Tag Archives: Catullus

Gwyneth Lewis-Sea Virus

Sea Virus

I knew I should never have gone below
but I did, and the fug of bilges and wood
caught me aback. The sheets of my heart
snapped taut to breaking, as a gale
stronger than longing filled the sail
inside me. To be shot of land
and its wood smoke! To feel the keel
cold in a current! To see the mast
inscribing water like a restless pen
writing a fading wake! It’s true,
I’m ruined. Not even peace will do
to keep me ashore now. Not even you.

I was first attracted to Gwyneth Lewis’s work by a poem in Ruth Padel’s collection, 60 Poems for the Journey of Life where her attractive poem, The Flaggy Shore may be found. Clearly she is much interested in marine matters.

The poem has a tension and an elegance about it. It will appeal to anyone interested in messing about in boats but has an edge about it too. Much of the imagery is erotic even sexual. The word fug strikes and catches you back as she says in the next line. It is overpowering and yet speeds you along with considerable force like a dangerous attraction. The word “shot” adds to this general sense of menace and yet also implies the freedom experienced as the liberation of inspiration. The image of the pen as a sail-a simile- reminds of the Rubaiyat of Omar Khyyam –

“The Moving Finger writes; and, having writ,
Moves on: nor all thy Piety nor Wit
Shall lure it back to cancel half a Line,
Nor all thy Tears wash out a Word of it.”

It also reminds of the words written on Keat’s Grave-

The best-known use of a similar phrase is on the gravestone of John Keats: Here lies one whose name was writ in water. (‘Writ‘ is a poetic form of ‘written‘.) This means his fame was transient; it passed away quickly.

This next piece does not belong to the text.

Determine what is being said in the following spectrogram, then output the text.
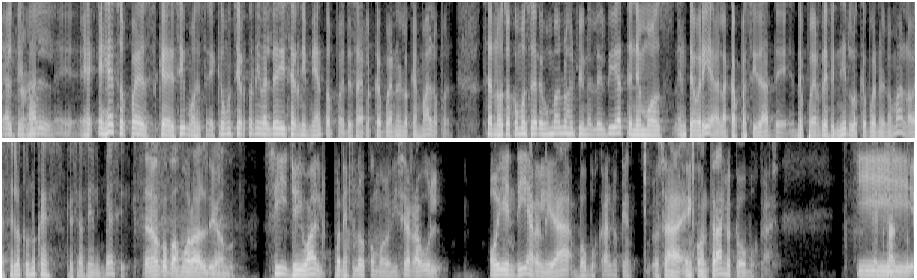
al, al final eh, es eso, pues, que decimos, es, es que un cierto nivel de discernimiento, pues, de saber lo que es bueno y lo que es malo, pues. O sea, nosotros como seres humanos al final del día tenemos, en teoría, la capacidad de, de poder definir lo que es bueno y lo malo. A veces lo que uno que es que se hace el imbécil. Tenemos copas moral, digamos. Sí, yo igual. Por ejemplo, como dice Raúl, hoy en día en realidad vos buscas lo que, o sea, encontrás lo que vos buscas. Y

Then there is Catullus-

1 Nulli se dicit mulier mea nubere malle My woman says that she prefers to be married to no one
2 quam mihi, non si se Iuppiter ipse petat. but me, not even if Jupiter himself should seek her.
3 dicit: sed mulier cupido quod dicit amanti, she says: but what a woman says to her passionate lover,
4 in vento et rapida scribere oportet aqua. she ought to write on the wind and swift-flowing water.

The poem then is about the possible effects of being driven along by the poetic imagination. The last line has an awesome direct remark to the reader. For some poets their trade requires passion even to the point of not counting the cost. Shelley in his boat springs to mind!